Both platforms have a HEET turnstile entrance/exit at their extreme west end that was added during a 1990s renovation. Each leads to a canopied staircase that goes down to either side of Broadway near Havemeyer Street.

The 2005 artwork here is called A Space Odyssey by Ellsworth Ausby. It consists of stained glass windows depicting space travel on the platform windscreens.

Just west of this station, there is a short section of trackway continuing straight which once led to the Broadway Ferry Spur. As now configured, westbound trains run over the Williamsburg Bridge, connecting to the BMT Nassau Street Line in Manhattan. To the east, there are switches that are used by the J and Z trains when they run express to Myrtle Avenue weekdays in the peak direction.

In popular culture[edit]

The home of the character Dave Stutler in the 2010 film The Sorcerer's Apprentice is located near this station.

The fictional neighborhood of "Little Wadiya", from the 2012 film The Dictator, is located near to this station. The choice may be related[4] to the presence of the Hasidic Jewish Community in Williamsburg.

Flight of the Conchords are seen emerging from Marcy Avenue station singing the song Inner City Pressure during episode 2 of series 1 of the show.

Rapper Jay-Z attributes his moniker partially to the J and Z services, which stop here.[5]

Gallery[edit]

References[edit]

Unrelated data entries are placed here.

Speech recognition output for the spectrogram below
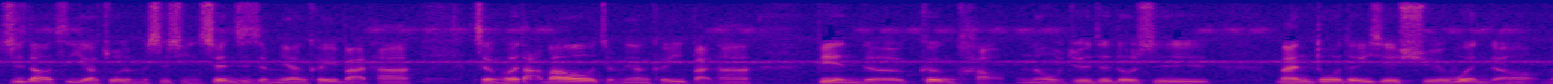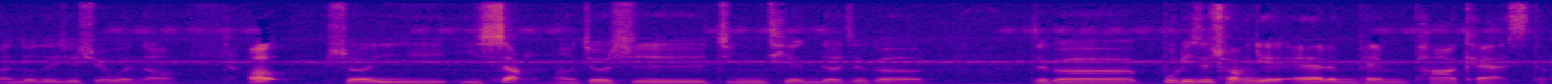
知道自己要做什么事情，甚至怎么样可以把它整合打包，怎么样可以把它变得更好，那我觉得这都是蛮多的一些学问的哦，蛮多的一些学问的哦。好，所以以上啊就是今天的这个这个不离职创业 Adam Pen Podcast，啊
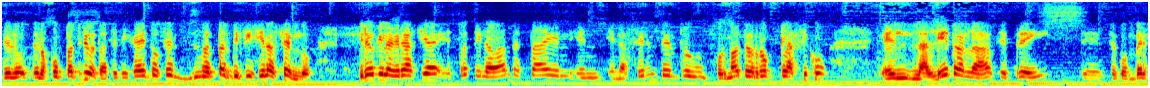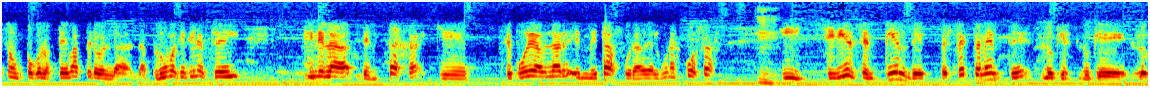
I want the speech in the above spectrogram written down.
de, los, de los compatriotas, ¿te fijas? Entonces no es tan difícil hacerlo. Creo que la gracia de la banda está en, en, en hacer dentro de un formato de rock clásico, el, las letras las hace Frey, eh, se conversan un poco los temas, pero la, la pluma que tiene Frey tiene la ventaja que se puede hablar en metáfora de algunas cosas mm. y si bien se entiende perfectamente lo que lo que, lo,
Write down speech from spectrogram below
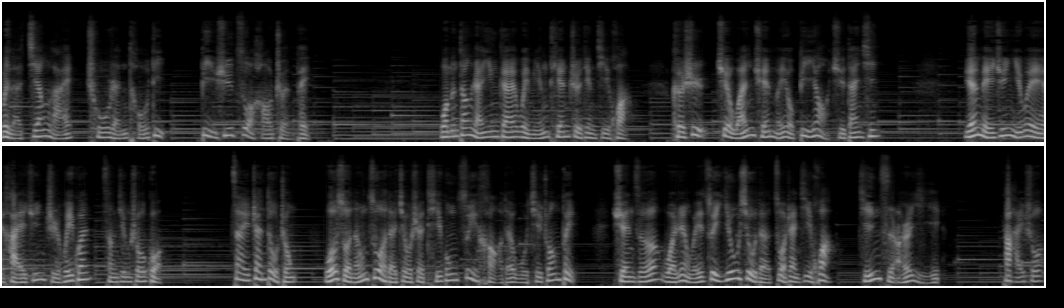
为了将来出人头地，必须做好准备。我们当然应该为明天制定计划，可是却完全没有必要去担心。原美军一位海军指挥官曾经说过：“在战斗中，我所能做的就是提供最好的武器装备，选择我认为最优秀的作战计划，仅此而已。”他还说，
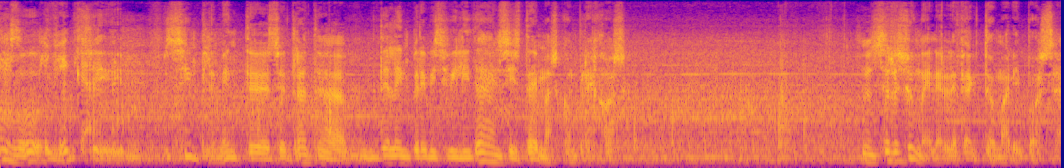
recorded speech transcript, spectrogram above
qué significa? sí, simplemente se trata de la imprevisibilidad en sistemas complejos. Se resume en el efecto mariposa.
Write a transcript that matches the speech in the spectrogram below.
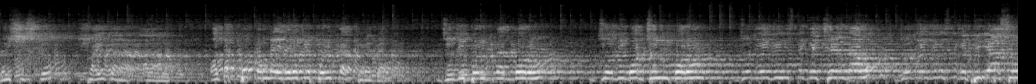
বৈশিষ্ট্য, শয়তানের আলামত। অতঃপর তোমরা এগুলোকে পরিত্যাগ করে দাও। যদি পরিত্যাগ করো, যদি বর্জন করো যদি এই জিনিস থেকে ছেড়ে দাও, যদি এই জিনিস থেকে ফিরে আসো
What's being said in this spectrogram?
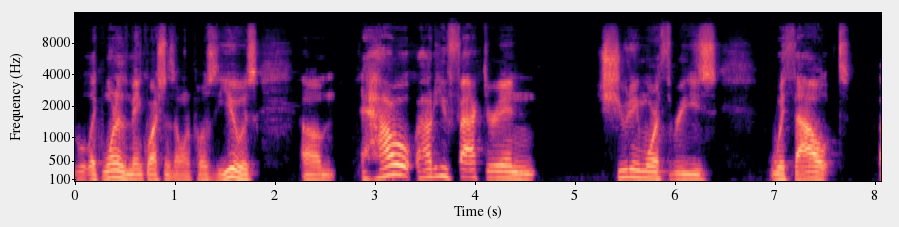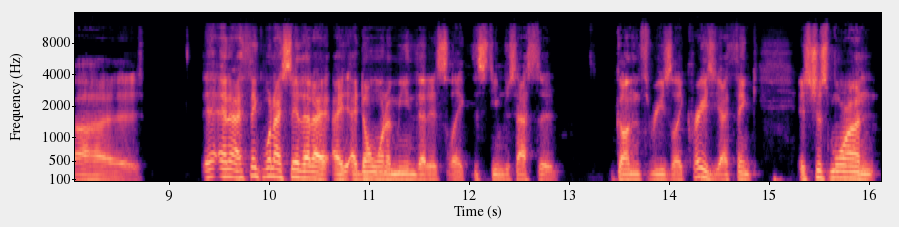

  1. ^ "Facts and Figures: Annual Subway Ridership". New York City Metropolitan Transportation Authority. Retrieved 2014-03-28. 
  2. ^ 1912 BMT system map NYCSubway Retrieved 2009-08-10
  3. ^ a b This is a wrong-way concurrency in railroad direction.
  4. ^ Genna Rivieccio aka Smoking Barrel (18 May 2012). "The Dictator: Less of a Dick Than You Might Think". Behind the Hype. Retrieved 26 June 2012. 
  5. ^ Birchmeier, Jason. Jay-Z Biography. Allmusic. Retrieved August 24, 2007.

External links[edit]

Media related to Marcy Avenue (BMT Jamaica Line) at Wikimedia Commons